Tuesday, 1 November 2011

Training: Assessment Month

November is as good a month as any to turn our attention towards tools to assist in the formative and summative assessment, available through Moodle. 
To this end, the following workshops focus on three of the most common assessment tools:
  • Moodle Assignment tool: to enable electronic submission of coursework files.
    Tuesday 8th November, 12-2pm: JD C1.03
  • Quizzes: can automatically mark answers to multiple choice and drag and drop questions (amongst others).
    Wednesday 9th November, 1-3pm: JD C1.01
  • Turnitin & Grademark: which can be used to manage the entire assessment process from assignment submission, online marking and feedback.
    Wednesday 16th November, 1-2.30pm: JD C1.01
You can use the eventbrite booking system below to register your place on any of the workshops, and if you have any particular interests or questions ahead of the sessions, please do let me know.

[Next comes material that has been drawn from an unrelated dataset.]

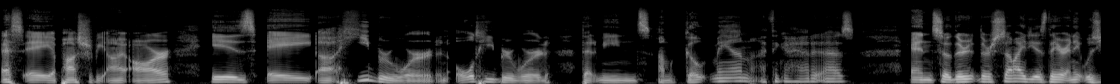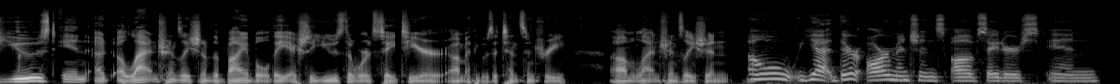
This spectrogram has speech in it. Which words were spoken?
S A apostrophe I R, is a uh, Hebrew word, an old Hebrew word that means um, goat man. I think I had it as. And so there, there's some ideas there, and it was used in a, a Latin translation of the Bible. They actually used the word satyr. Um, I think it was a 10th century um, Latin translation. Oh yeah, there are mentions of satyrs in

Creative Commons License 
This work by Peter Reed is licensed under a Creative Commons Attribution-NonCommercial 3.0 Unported License.